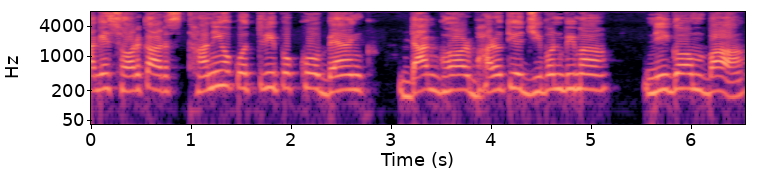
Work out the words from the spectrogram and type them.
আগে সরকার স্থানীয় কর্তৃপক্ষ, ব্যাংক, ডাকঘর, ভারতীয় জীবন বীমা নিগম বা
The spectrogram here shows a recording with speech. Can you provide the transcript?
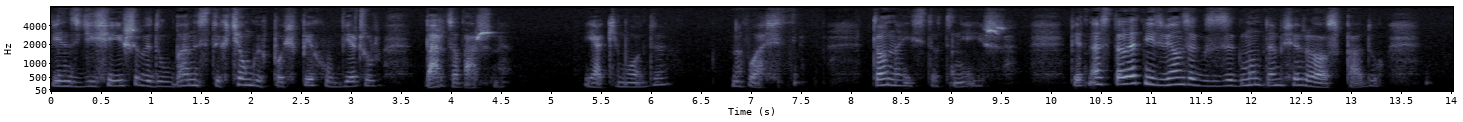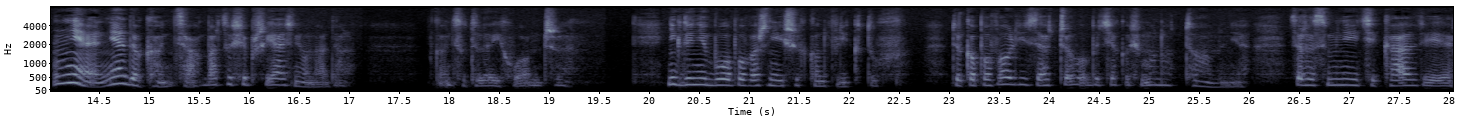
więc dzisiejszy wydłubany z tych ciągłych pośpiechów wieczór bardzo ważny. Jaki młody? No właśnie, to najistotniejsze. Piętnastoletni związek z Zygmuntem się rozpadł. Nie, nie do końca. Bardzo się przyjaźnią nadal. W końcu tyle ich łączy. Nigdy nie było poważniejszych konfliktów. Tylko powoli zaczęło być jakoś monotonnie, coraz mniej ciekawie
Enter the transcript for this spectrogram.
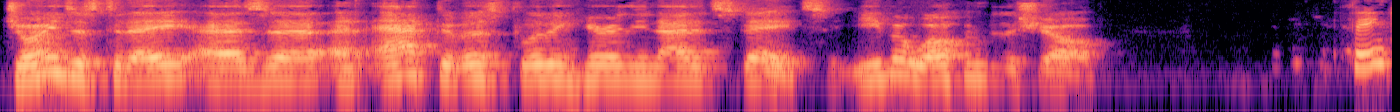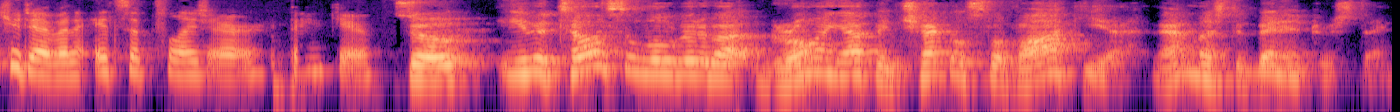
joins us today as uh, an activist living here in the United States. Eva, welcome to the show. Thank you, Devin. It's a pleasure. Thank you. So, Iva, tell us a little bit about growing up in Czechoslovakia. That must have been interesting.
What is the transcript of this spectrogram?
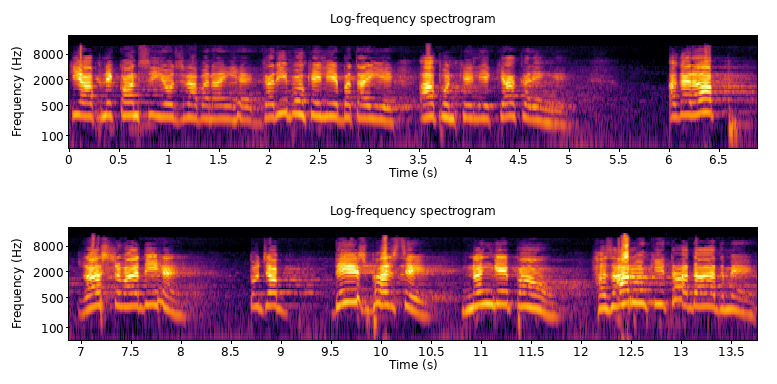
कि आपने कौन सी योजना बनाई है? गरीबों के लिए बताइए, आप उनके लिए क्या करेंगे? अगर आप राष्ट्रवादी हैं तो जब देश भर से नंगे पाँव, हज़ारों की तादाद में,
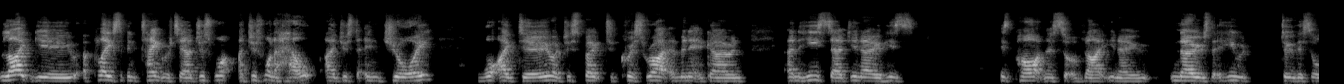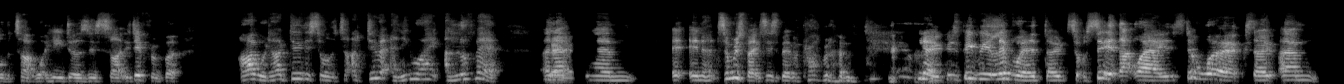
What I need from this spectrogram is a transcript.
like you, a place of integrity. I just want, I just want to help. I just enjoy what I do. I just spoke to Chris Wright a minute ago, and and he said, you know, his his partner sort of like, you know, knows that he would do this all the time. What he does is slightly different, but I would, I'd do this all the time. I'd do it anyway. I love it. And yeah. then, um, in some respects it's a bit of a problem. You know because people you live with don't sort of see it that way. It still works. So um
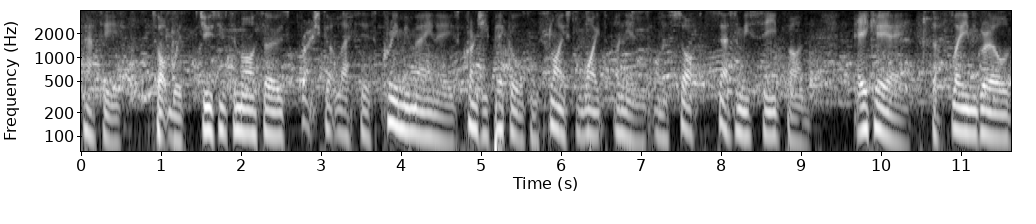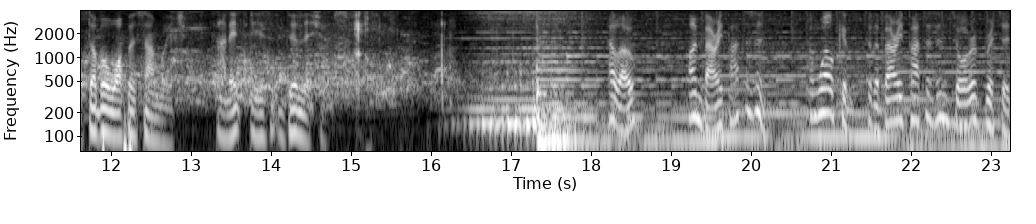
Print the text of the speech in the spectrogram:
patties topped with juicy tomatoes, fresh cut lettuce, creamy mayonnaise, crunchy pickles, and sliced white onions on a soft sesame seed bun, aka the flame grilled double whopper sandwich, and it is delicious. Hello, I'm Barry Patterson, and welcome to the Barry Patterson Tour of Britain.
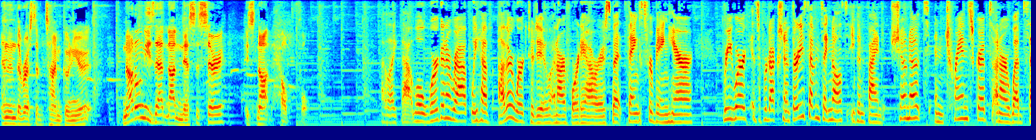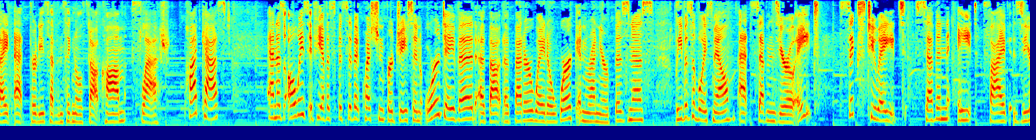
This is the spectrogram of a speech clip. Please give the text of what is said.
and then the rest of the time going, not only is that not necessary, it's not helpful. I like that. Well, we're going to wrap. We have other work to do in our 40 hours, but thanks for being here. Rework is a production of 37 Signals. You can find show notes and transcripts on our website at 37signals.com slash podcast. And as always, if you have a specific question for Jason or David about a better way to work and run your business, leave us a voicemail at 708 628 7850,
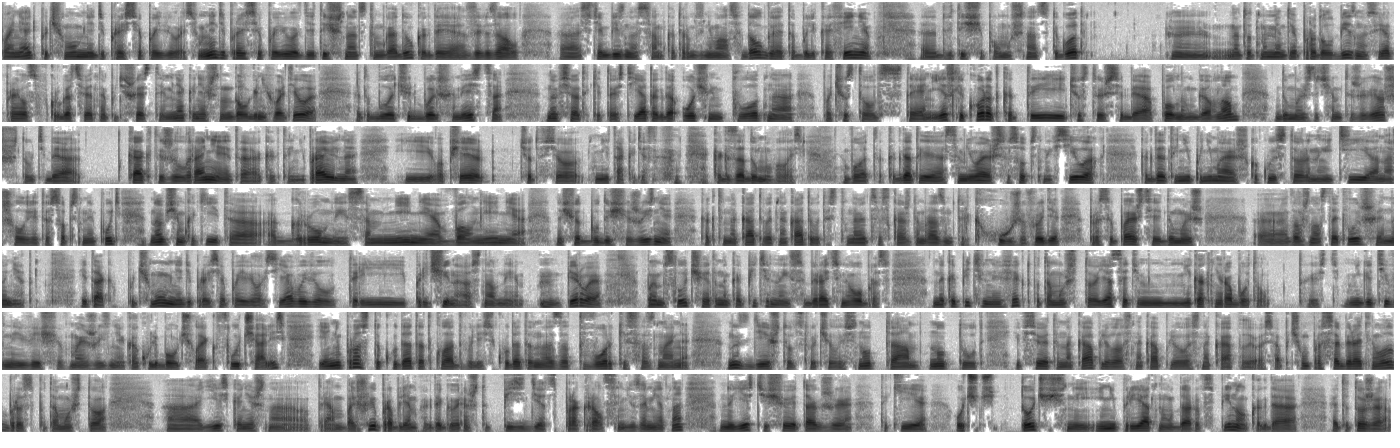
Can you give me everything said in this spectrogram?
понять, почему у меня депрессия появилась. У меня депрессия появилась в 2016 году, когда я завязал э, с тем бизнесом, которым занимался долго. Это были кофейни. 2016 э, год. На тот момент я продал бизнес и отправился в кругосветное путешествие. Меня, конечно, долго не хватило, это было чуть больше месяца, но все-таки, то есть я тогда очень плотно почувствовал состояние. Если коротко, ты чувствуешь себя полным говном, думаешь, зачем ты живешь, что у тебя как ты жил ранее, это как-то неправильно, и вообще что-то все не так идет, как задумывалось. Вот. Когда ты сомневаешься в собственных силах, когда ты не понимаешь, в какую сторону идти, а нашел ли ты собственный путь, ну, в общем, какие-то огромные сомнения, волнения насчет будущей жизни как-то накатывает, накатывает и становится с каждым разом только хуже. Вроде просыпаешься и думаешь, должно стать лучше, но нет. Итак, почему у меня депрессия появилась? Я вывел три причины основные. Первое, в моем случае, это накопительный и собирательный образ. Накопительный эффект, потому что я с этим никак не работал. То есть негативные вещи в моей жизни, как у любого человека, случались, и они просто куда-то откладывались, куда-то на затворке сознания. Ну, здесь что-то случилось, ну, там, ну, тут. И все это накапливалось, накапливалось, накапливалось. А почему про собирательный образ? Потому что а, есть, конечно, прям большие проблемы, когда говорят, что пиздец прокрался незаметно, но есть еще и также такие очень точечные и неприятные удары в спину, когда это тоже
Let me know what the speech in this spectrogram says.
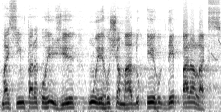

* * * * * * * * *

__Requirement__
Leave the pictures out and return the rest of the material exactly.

__Written response__
Work out the words from the spectrogram and type them.
আগে সরকার স্থানীয় কর্তৃপক্ষ, ব্যাংক, ডাকঘর, ভারতীয় জীবন বীমা নিগম বা
The spectrogram here shows a recording with speech. Can you provide the transcript?
więc dzisiejszy wydłubany z tych ciągłych pośpiechów wieczór bardzo ważny. Jaki młody? No właśnie, to najistotniejsze. Piętnastoletni związek z Zygmuntem się rozpadł. Nie, nie do końca. Bardzo się przyjaźnią nadal. W końcu tyle ich łączy. Nigdy nie było poważniejszych konfliktów. Tylko powoli zaczęło być jakoś monotonnie, coraz mniej ciekawie
Enter the transcript for this spectrogram.
joins us today as uh, an activist living here in the United States. Eva, welcome to the show. Thank you, Devin. It's a pleasure. Thank you. So, Iva, tell us a little bit about growing up in Czechoslovakia. That must have been interesting.
What is the transcript of this spectrogram?
कि आपने कौन सी योजना बनाई है? गरीबों के लिए बताइए, आप उनके लिए क्या करेंगे? अगर आप राष्ट्रवादी हैं तो जब देश भर से नंगे पाँव, हज़ारों की तादाद में,
What I need from this spectrogram is a transcript.
like you, a place of integrity. I just want, I just want to help. I just enjoy what I do. I just spoke to Chris Wright a minute ago, and and he said, you know, his his partner sort of like, you know, knows that he would do this all the time. What he does is slightly different, but I would, I'd do this all the time. I'd do it anyway. I love it. And yeah. then, um, in some respects it's a bit of a problem. You know because people you live with don't sort of see it that way. It still works. So um
Print the text of the speech in the spectrogram:
patties topped with juicy tomatoes, fresh cut lettuce, creamy mayonnaise, crunchy pickles, and sliced white onions on a soft sesame seed bun, aka the flame grilled double whopper sandwich, and it is delicious. Hello, I'm Barry Patterson, and welcome to the Barry Patterson Tour of Britain.
This is the spectrogram of a speech clip. Please give the text of what is said.
and then the rest of the time going, not only is that not necessary, it's not helpful. I like that. Well, we're going to wrap. We have other work to do in our 40 hours, but thanks for being here. Rework is a production of 37 Signals. You can find show notes and transcripts on our website at 37signals.com slash podcast. And as always, if you have a specific question for Jason or David about a better way to work and run your business, leave us a voicemail at 708 628 7850,
Can you give me everything said in this spectrogram?
понять, почему у меня депрессия появилась. У меня депрессия появилась в 2016 году, когда я завязал э, с тем бизнесом, которым занимался долго. Это были кофейни. 2016 э, год. На тот момент я продал бизнес и отправился в кругосветное путешествие. Меня, конечно, долго не хватило, это было чуть больше месяца, но все-таки, то есть я тогда очень плотно почувствовал состояние. Если коротко, ты чувствуешь себя полным говном, думаешь, зачем ты живешь, что у тебя как ты жил ранее, это как-то неправильно, и вообще что-то все не так идет, как задумывалось. Вот. Когда ты сомневаешься в собственных силах, когда ты не понимаешь, в какую сторону идти, а нашел ли ты собственный путь, ну, в общем, какие-то огромные сомнения, волнения насчет будущей жизни как-то накатывает, накатывает и становится с каждым разом только хуже. Вроде просыпаешься и думаешь, должно стать лучше, но нет. Итак, почему у меня депрессия появилась? Я вывел три причины основные. Первое, в моем случае, это накопительный и собирательный образ. Накопительный эффект, потому что я с этим никак не работал. То есть негативные вещи в моей жизни, как у любого человека, случались, и они просто куда-то откладывались, куда-то на затворке сознания. Ну, здесь что-то случилось, ну, там, ну, тут. И все это накапливалось, накапливалось, накапливалось. А почему про собирательный образ? Потому что а, есть, конечно, прям большие проблемы, когда говорят, что пиздец прокрался незаметно, но есть еще и также такие очень точечные и неприятные удары в спину, когда это тоже
Let me know what the speech in this spectrogram says.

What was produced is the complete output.